Morning traffic wreaks havoc with commute

Elliot Choi ’18

If you’re reading this, you’re probably a student, parent, or faculty member who was stuck in traffic this morning coming to school. Cars didn’t move, there was lots of beeping, and some drivers broke laws. You thought, “It shouldn’t be this annoying to come to school.”

In response to the problems created by traffic, James Busby, head of school, sent an email September 22 to parents reminding them to observe traffic laws and to allow extra time for arriving at school.

“For those of you [parents and guardians] who approach Buckley by driving up Stansbury, it is illegal and unsafe to drive around the line up of cars waiting to turn right,” Busby said in the email.

Busby said the school will be monitoring the Stansbury Avenue and Valley Vista Boulevard intersection and will impose penalties of up to $1500 if school drivers are observed to break laws. LAPD will also be stepping up patrols in the area according to Busby.

Administrators have said that the school has asked the city to consider adding a left turn lane on Valley Vista at Stansbury Avenue so that the flow of westbound traffic would move more smoothly.

The school continues to require that families and student drivers carpool or take the bus and offers incentives to faculty to carpool.

“It [carpooling] would reduce the number of cars, and it would mitigate the traffic on our side,” Ellie Trotta, transportation coordinator, said.

The traffic results from drivers cutting through residential neighborhoods to avoid jammed freeways. In Sherman Oaks, drivers who are rushing to work every day are using Valley Vista to get to Beverly Glen and avoid the 405 freeway.

“That’s the problem,” senior Josh Miller said. “Our school is right next to Valley Vista, so consequently, there’s a lot of people going over the hill.”

The growing popularity of real-time maps such as Google Maps and Waze has allowed drivers to find shortcuts and alternate routes without getting lost.

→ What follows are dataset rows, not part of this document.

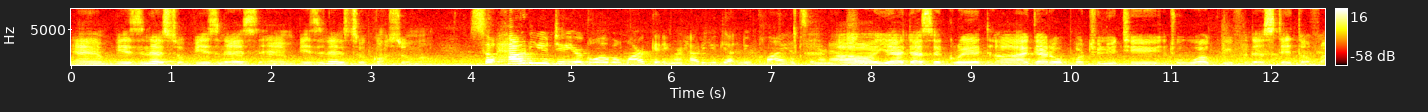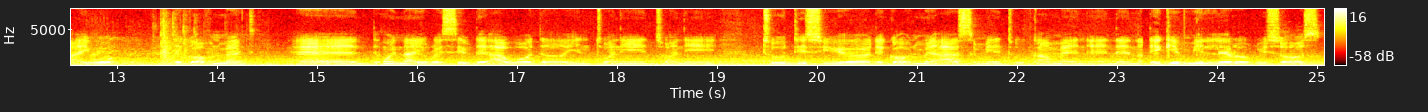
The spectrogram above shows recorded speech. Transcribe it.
and business to business, and business to consumer. So how do you do your global marketing, or how do you get new clients internationally? Oh internationally? yeah, that's a great. Uh, I got opportunity to work with the state of Iowa, the government, and when I received the award uh, in 2020, to this year, the government asked me to come and, and then they give me little resource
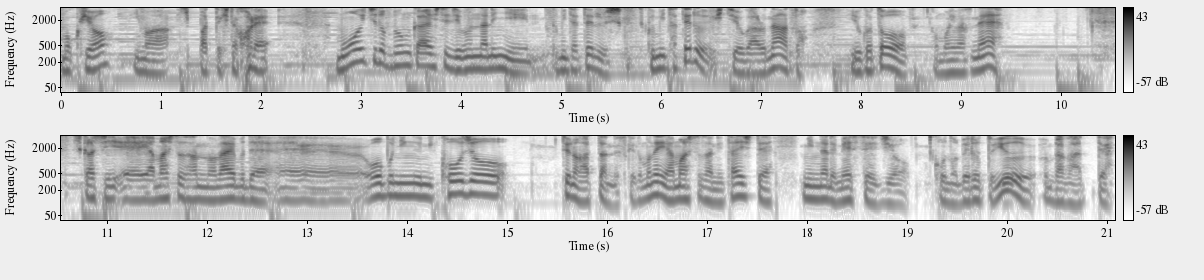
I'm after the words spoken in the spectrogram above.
目標今引っ張ってきたこれ。もう一度分解して自分なりに組み立てる組み立てる必要があるなということを思いますね。しかし、えー、山下さんのライブで、えー、オープニングに工場っていうのがあったんですけどもね山下さんに対してみんなでメッセージをこう述べるという場があって、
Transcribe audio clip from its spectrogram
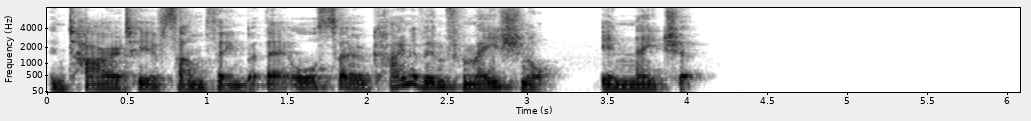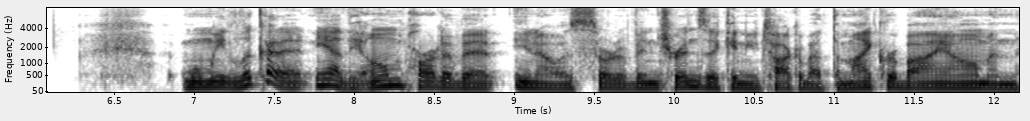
entirety of something, but they're also kind of informational in nature when we look at it, yeah, the ohm part of it, you know, is sort of intrinsic, and you talk about the microbiome and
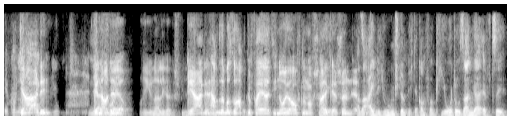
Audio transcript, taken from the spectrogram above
Der kommt Ja, den- Genau, vorher Regionalliga gespielt. Ja, den haben sie aber so abgefeiert, die neue Hoffnung auf Schalke, Nee, schon. Aber eigene Jugend stimmt nicht. Der kommt von Kyoto Sanga FC.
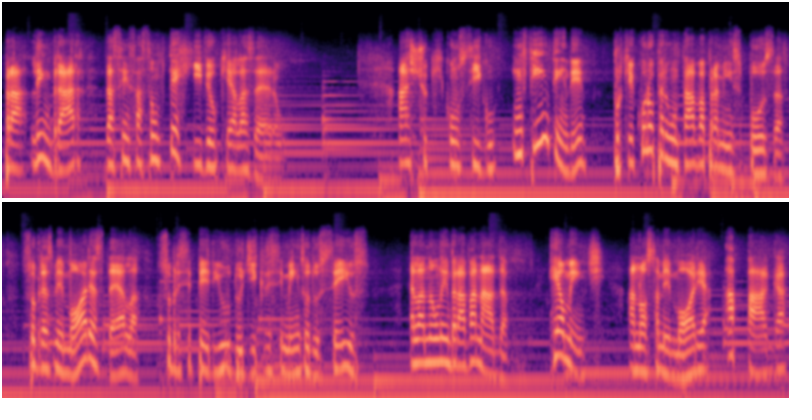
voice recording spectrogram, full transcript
para lembrar da sensação terrível que elas eram. Acho que consigo, enfim, entender porque quando eu perguntava para minha esposa sobre as memórias dela sobre esse período de crescimento dos seios, ela não lembrava nada. Realmente, a nossa memória apaga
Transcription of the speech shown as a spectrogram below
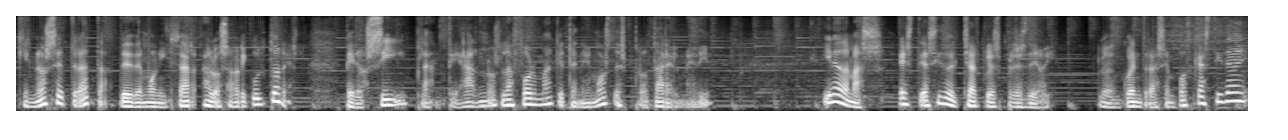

Throughout Los Angeles residents of suburban neighborhoods have complained that more and more commuters are cutting through smaller side streets to avoid traffic on the major arteries, as reported by major news outlets. Police too have said that the popularity of these apps allows some drivers to bypass drunk driving checkpoints and “speed traps,” and those pose a danger to the public.

“Enforcing the rules may be a little harsh,” Trotta said,” but it’s for everybody’s benefit.”

Busby emphasized that safety is more important than arriving a few minutes late to campus.